Thursday, November 7, 2013

Adolescence Serves a Valuable Function, Says Leading Child Psychiatry Researcher

As frustrating as it can be to deal with teenagers' often challenging behaviors such as risk taking, sensation seeking, or choice of friends, adolescence bestows some strong benefits on humanity, psychiatrist Jay Giedd, M.D., declared at a symposium of the Brain and Behavior Research Foundation (BBRF) in New York City.

Giedd, chief of the Brain Imaging Section of the Child Psychiatry Branch at the National Institute of Mental Health, is also the recipient of the BBRF's 2013 Ruane Prize for Outstanding Achievement in Child and Adolescent Psychiatric Research.

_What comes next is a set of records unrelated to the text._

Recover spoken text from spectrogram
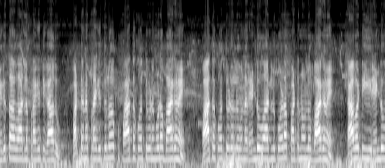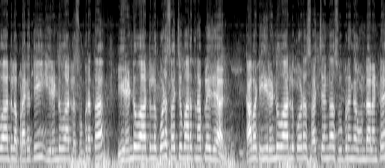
మిగతా వార్డుల ప్రగతి కాదు. పట్టణ ప్రగతిలో పాత కొత్తగూడెం కూడా భాగమే. పాత కొత్తగూడెంలో ఉన్న రెండు వార్డులు కూడా పట్టణంలో భాగమే. కాబట్టి ఈ రెండు వార్డుల ప్రగతి ఈ రెండు వార్డుల శుభ్రత ఈ రెండు వార్డులకు కూడా స్వచ్ఛ భారత్ని అప్లై చేయాలి. కాబట్టి ఈ రెండు వార్డులు కూడా స్వచ్ఛంగా శుభ్రంగా ఉండాలంటే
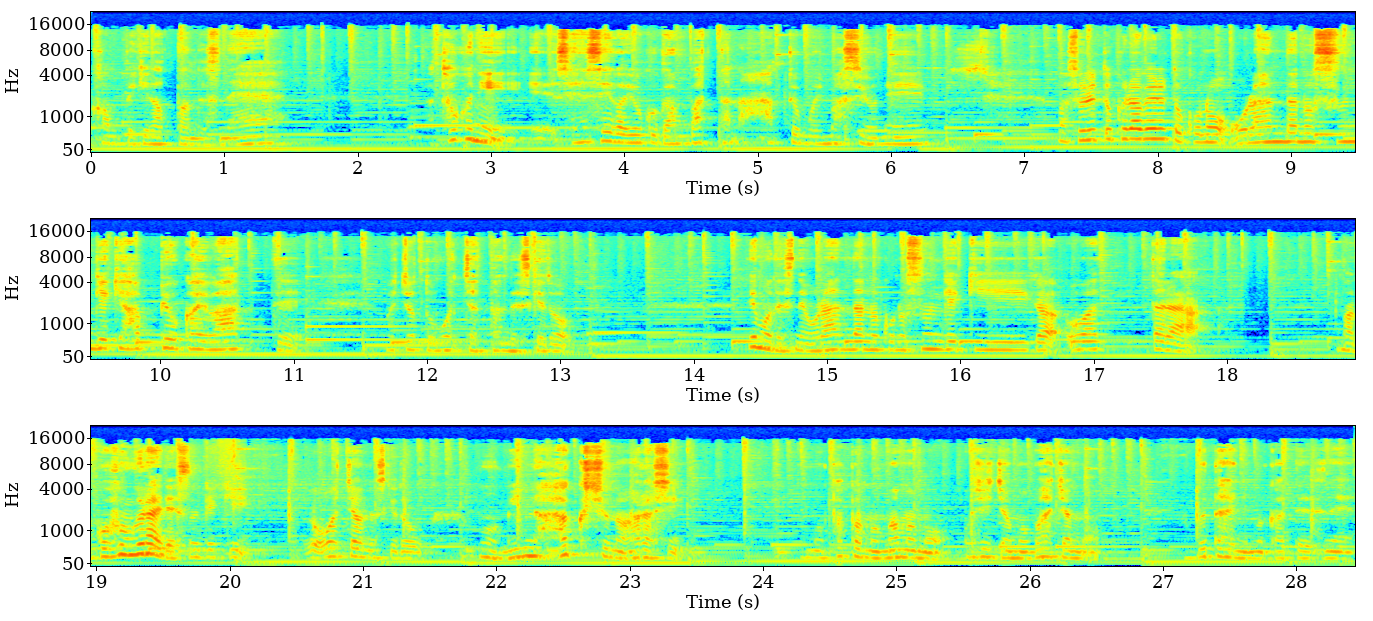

The major benefit of adolescence, Giedd explained, is a slowly maturing brain that makes humans more adaptable and more open to change than if their brains had matured more rapidly. The Neanderthals, in contrast, had a less-protected period of adolescence. Their brains matured rapidly, and they quickly grew into adults, yet the downside was that they did not adapt well and eventually became extinct, he said. Moreover, because the adolescent brain is in the process of maturing, teens tend to be much more adaptable and more at home with the dizzying advances of the digital revolution than adults are, Giedd noted.

More information about human adolescence and Giedd's view of this developmental stage is in the Psychiatric News article "Prolonged Adolescence Helps Build a Better Brain."  Information about adolescent development from a psychodynamic perspective can be found in the new American Psychiatric Publishing book Normal Child and Adolescent Development: A Psychodynamic Primer.

(photo: Brain and Behavior Research Foundation)


The content of Psychiatric News does not necessarily reflect the views of APA or the editors. Unless so stated, neither Psychiatric News nor APA guarantees, warrants, or endorses information or advertising in this newspaper. Clinical opinions are not peer reviewed and thus should be independently verified.